Post Road Pilgrims, a sermon by the Rev. Dawn Stegelmann, September 8, 2019

Dawn Stegelmann September 8, 2019
Saint Luke’s, Darien Luke 14:25-33

Post Road Pilgrims

On this beautiful September Sunday, here we are gathered outside on the corner of the Post Road and Rings End Road to reunite our parish community after our summer travels and adventures. This is a historic location. In the early days of the 17th Century, this Post Road was just a narrow wilderness trail between New York and Boston. It started out as the postal route between the two cities. It wasn’t long before others started traveling on it by horseback and stagecoach as well. It would have taken close to a month to make the round trip, so travelers would have needed food and shelter. Almost like a pilgrimage route, inns, restaurants, businesses and small towns began to appear to accommodate the travelers and growing population. After George Washington was elected president, he traveled the Post Road—and would have passed right by here—but several decades before St. Luke’s was built.

Since 1855, our church has had its home along the Post Road.
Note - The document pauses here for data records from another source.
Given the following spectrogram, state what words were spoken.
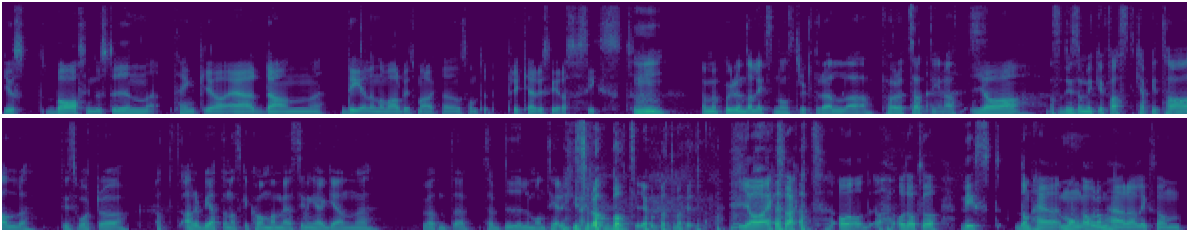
just basindustrin tänker jag är den delen av arbetsmarknaden som typ prekariseras sist. Mm. Ja, men på grund av liksom de strukturella förutsättningarna. Att, Ja, Alltså det är så mycket fast kapital, det är svårt att, att arbetarna ska komma med sin egen, jag vet inte, så här bilmonteringsrobot till jobbet varje dag. Ja, exakt. Och, och det också, visst, de här, många av de här liksom,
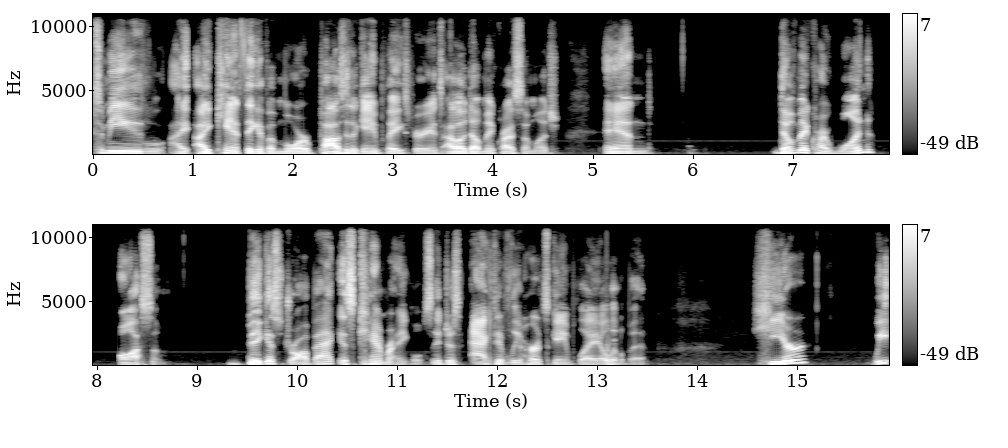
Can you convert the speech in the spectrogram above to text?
to me. I I can't think of a more positive gameplay experience. I love Devil May Cry so much, and Devil May Cry One awesome. Biggest drawback is camera angles. It just actively hurts gameplay a little bit. Here, we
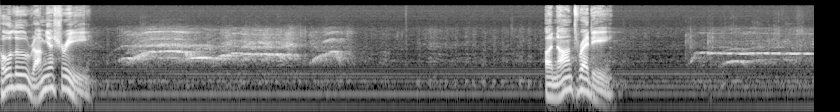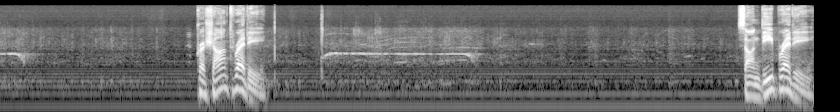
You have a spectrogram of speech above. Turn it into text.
Kolu Ramya Shri. Anant Reddy. Prashant Reddy. Sandeep Reddy.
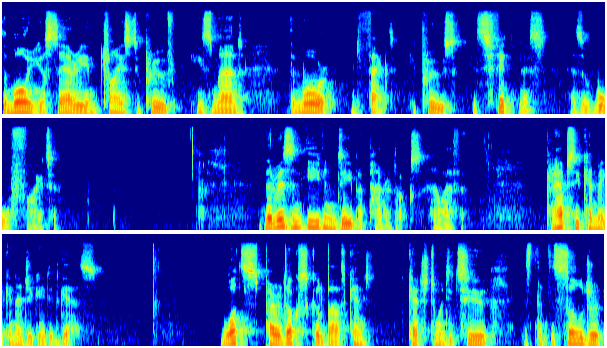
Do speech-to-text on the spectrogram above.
The more Yossarian tries to prove he's mad, the more, in fact, he proves his fitness as a war fighter. There is an even deeper paradox, however. Perhaps you can make an educated guess. What's paradoxical about Catch-22 is that the soldier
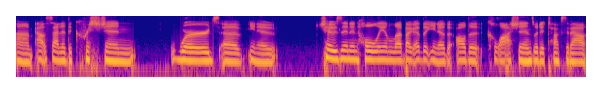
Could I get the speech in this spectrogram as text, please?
um, outside of the christian words of you know chosen and holy and loved by the you know the, all the colossians what it talks about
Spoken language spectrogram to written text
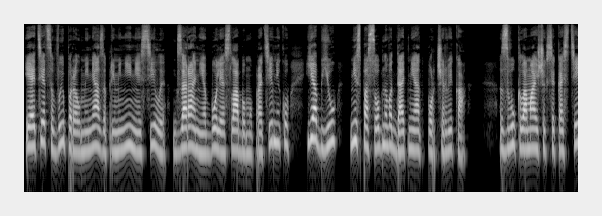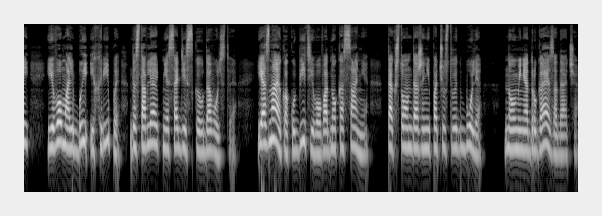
и отец выпорол меня за применение силы к заранее более слабому противнику, я бью неспособного дать мне отпор червяка. Звук ломающихся костей, его мольбы и хрипы доставляют мне садистское удовольствие — я знаю, как убить его в одно касание, так что он даже не почувствует боли. Но у меня другая задача.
I doubt the Post Road was ever considered a pilgrimage route, but over the years there’s been no lack of churches built along the way to offer community members and travelers sacred spaces and hospitality.

As we worship and picnic on the grounds today, let’s take a moment and offer thanks for all those who have come before us, who traveled here on foot, by horseback and by buggy.
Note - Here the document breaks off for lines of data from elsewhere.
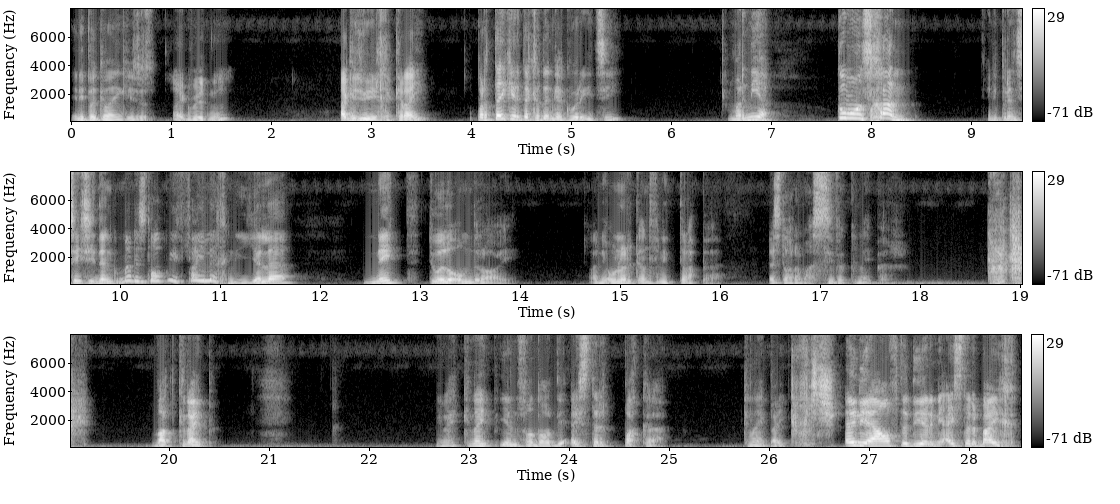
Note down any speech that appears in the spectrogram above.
En die pikkewyntjie sê, "Ek weet nie. Ek het jou hier gekry. Partykeer het ek gedink ek hoor ietsie. Maar nee. Kom ons gaan." En die prinsesie dink, "Maar dis dalk nie veilig nie. Julle net toe hulle omdraai aan die onderkant van die trappe is daar 'n massiewe knyper. Wat knyp? En hy knyp een van daardie eysterpakke. Knyp hy in die helfte deur in die eyster buig.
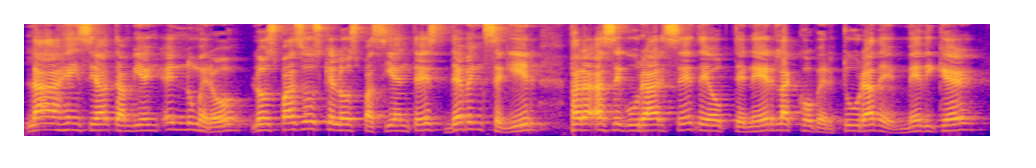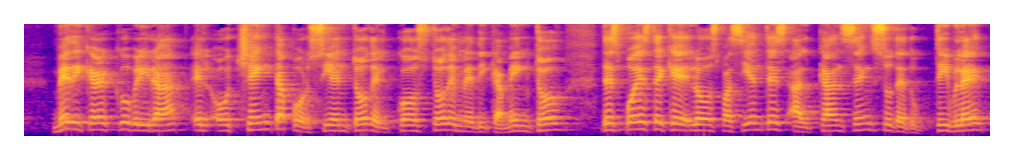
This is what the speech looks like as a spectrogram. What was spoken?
la agencia también enumeró los pasos que los pacientes deben seguir para asegurarse de obtener la cobertura de Medicare. Medicare cubrirá el 80% del costo del medicamento después de que los pacientes alcancen su deductible,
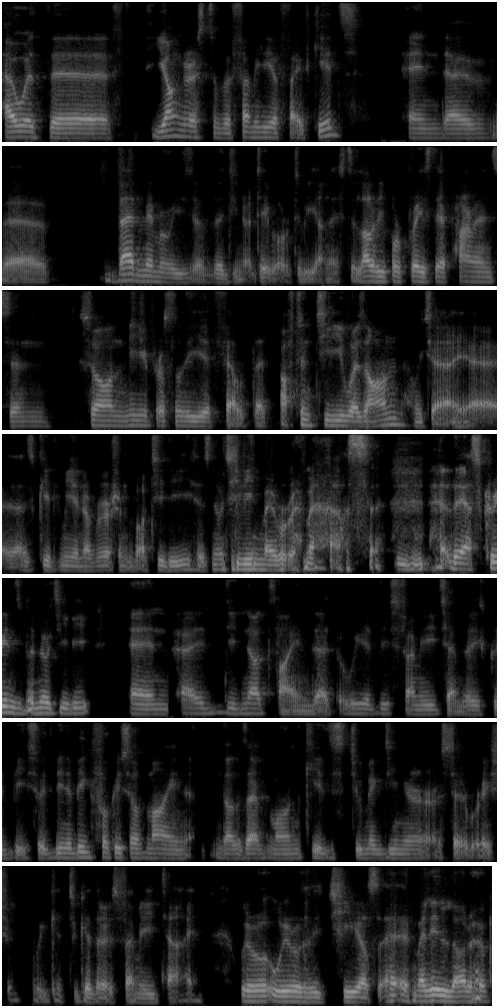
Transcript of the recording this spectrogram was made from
I was the youngest of a family of five kids, and I have uh, bad memories of the dinner table, to be honest. A lot of people praise their parents and so on me personally, I felt that often TV was on, which I, uh, has given me an aversion about TV. There's no TV in my room, my house. Mm-hmm. there are screens, but no TV. And I did not find that we had this family time that it could be. So it's been a big focus of mine now that I have my own kids to make dinner a celebration. We get together as family time we were, we were cheers. My little daughter,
Now think about all of us who came here this morning.
What brings us here this fall?
What do we seek and need this morning?
What can St. Luke’s provide to you?
And what can you offer to St. Luke’s?

And finally, let’s pray for those who have yet to come. Who will travel on this Post Road and find their way into our church and our community to have their faith ignited, nourished, renewed and empowered.

When I think about the large crowds traveling with Jesus who are mentioned in today’s Gospel, I wonder what kind of road they were on. Where had them come from?
Where did they think they were going?
They must have been on a route that could accommodate all of them and where they had access to food and shelter.

I can’t help but think of that image of Tom Hanks’ character, Forrest Gump, who turns and sees the long road behind him filled with people who had left their homes to start running across the country with him. But unlike Forrest Gump, who simply says to them that he’s done running, Jesus turns to the crowd and speaks bluntly about the cost of discipleship. He tells them what’s really required if they want to keep following him and be a disciple.

There’s no side-stepping what Jesus is saying today. A decision is required—and the cost of discipleship is ultimately everyone and everything—even our own lives. I don’t know why Jesus uses the term “hate” in reference to loved ones. I have no desire to explain it away except to say the Bible also tells us there is nothing that can separate us from the love of God. Love is the antidote to hate. If we love one another as Christ loves us, there is no reason to hate. But if there is someone or something that does get in the way and tries to harm our loving relationship with God, Jesus suggests we must sit down, estimate the cost and look for terms of peace.

Today, can we think about being life-long disciples-in-training? Post Road Pilgrims who happen to be at this place and time at St. Luke’s? It’s unlikely our journey began or will end at St. Luke’s. But we can be Post Road Pilgrims on the Way with Jesus, trying to do our best to listen and to follow him here with one another and in this community.

When we seek and see Christ in one another with open hearts and minds, there is no need for hate. Engaging in trusting relationships and continuing to learn new things both happen here at St. Luke’s. Here, we try out what it means to be Christ’s hands and feet for one another. It is where we can continue to learn, experience—and consider the costs AND blessings—of following Jesus.

Let’s keep following Jesus this fall. Yes, we’ll stumble at times. We’ll make mistakes. We’ll say the wrong thing. But when we are called to true discipleship, our eyes are on Christ so we can recognize him in the people and possessions that he first gave to us.

This morning, we stand on the countless shoulders of those who came up and down this Post Road from generation to generation, especially those who made St. Luke’s their spiritual home. Let’s continue to make it a place where Heaven and Earth come closer together. Let’s continue to make it a place where Love finds a home. Let’s offer thanks that it is our home along the way.